So, you're a new homeowner and for the first time in your life, you own a boiler. If you're like many people, you don't know the first thing about boilers--what they are, what their purpose is or how they're different from other home heat sources. These frequently asked questions and answers will help you understand what your boiler does and why it's such a great appliance.
Q: What is a boiler?
A: A boiler is a home heating system that turns water into steam for different purposes in the house. Boilers can use steam to push heat through radiant heat systems, forced air heating, and the hot water that runs through the hot water pipes of your house.
Q: What's the difference between a boiler and a furnace? What's the difference between a boiler and a water heater?
A: A boiler serves more functions than either a furnace or a water heater--in fact, a boiler can be both systems at once. Having one boiler effectively eliminates the need to have two separate heating systems to provide warm water and warm air to the house.
Q: The boiler in my new home is getting up there in years. How will I know when it needs to be replaced?
A: Boilers can last about 15 years (give or take). When your boiler nears the end of its lifespan, you'll notice problems like:
- Strange noises
- Humidity in the house
- Uneven distribution of heat in the house
- Frequent breakdowns or need for repair
If your boiler is older but still runs perfectly well, schedule normal maintenance for your boiler and assume everything is well unless your HVAC professional tells you otherwise.
Q: What should I do to maintain my boiler?
A: Your boiler will require only two things from you, its owner:
- Bleed the radiators on an annual basis. To bleed the radiators, place a bucket directly beneath the bleed valve. Next, open the bleed valve using a special key (called a "bleed key"). As you do this, you'll hear a hiss of air as it escapes from inside the radiator. When water begins to run out of the radiator and into the bucket, the bleed is done. Turn the bleed key to close the valve and throw out the water in the bucket.

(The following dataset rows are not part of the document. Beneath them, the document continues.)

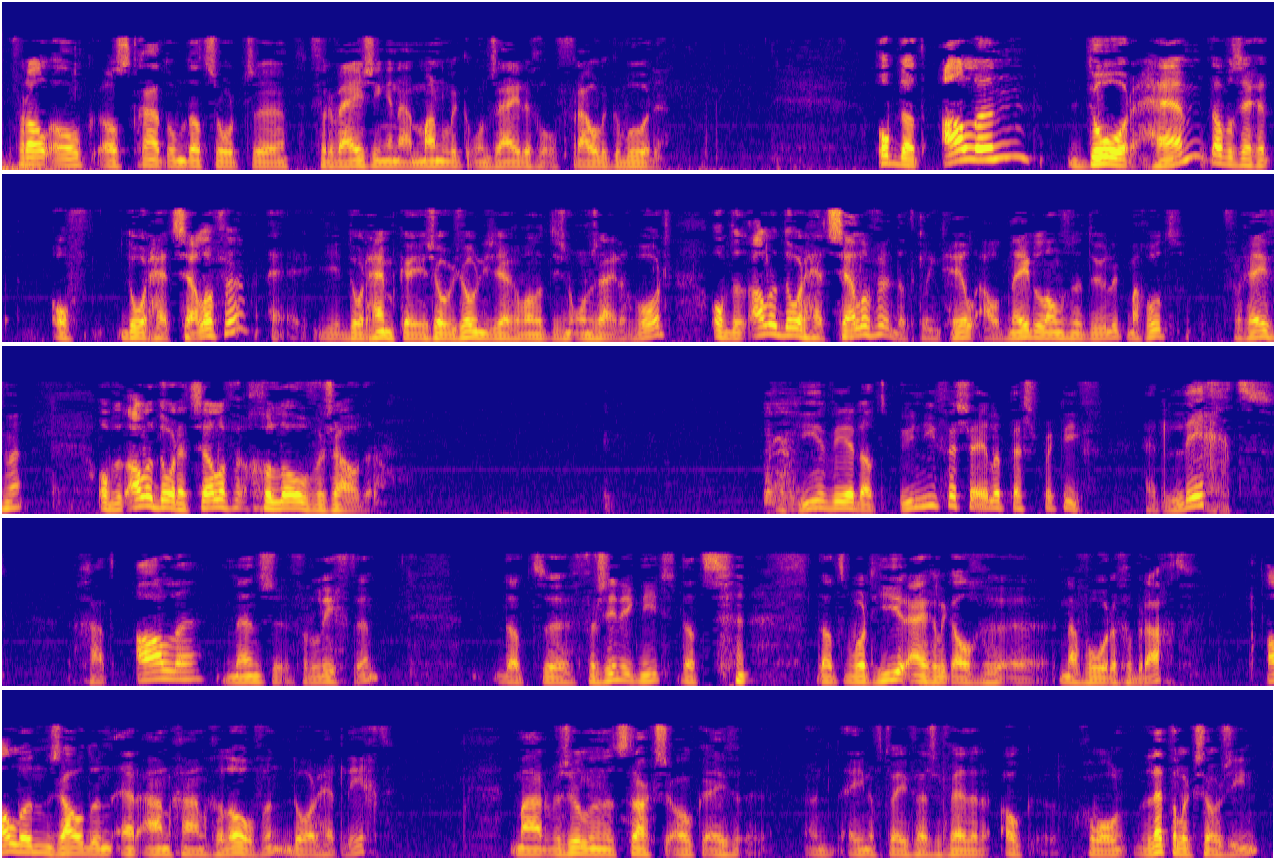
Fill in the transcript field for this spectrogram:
Vooral ook als het gaat om dat soort uh, verwijzingen naar mannelijke, onzijdige of vrouwelijke woorden. Opdat allen door hem, dat wil zeggen, of door hetzelfde, eh, door hem kun je sowieso niet zeggen, want het is een onzijdig woord. Opdat allen door hetzelfde, dat klinkt heel oud-Nederlands natuurlijk, maar goed, vergeef me, opdat alle door hetzelfde geloven zouden. Hier weer dat universele perspectief. Het licht gaat alle mensen verlichten. Dat uh, verzin ik niet, dat, dat wordt hier eigenlijk al ge, uh, naar voren gebracht. Allen zouden eraan gaan geloven door het licht. Maar we zullen het straks ook even een, een of twee versen verder ook gewoon letterlijk zo zien.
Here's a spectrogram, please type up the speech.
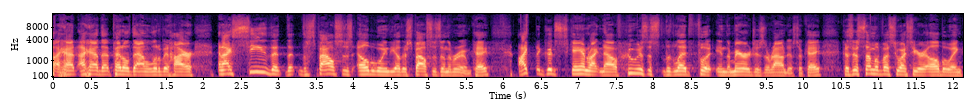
I had, I had that pedal down a little bit higher, and I see that the, the spouses elbowing the other spouses in the room, okay? I get a good scan right now of who is the lead foot in the marriages around us, okay? Because there's some of us who I see are elbowing.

- Schedule annual tuneups with an experienced HVAC professional. This is especially important for older boilers, but all boilers need annual maintenance.
For more information, contact Boiler Services, Inc. or a similar company.Share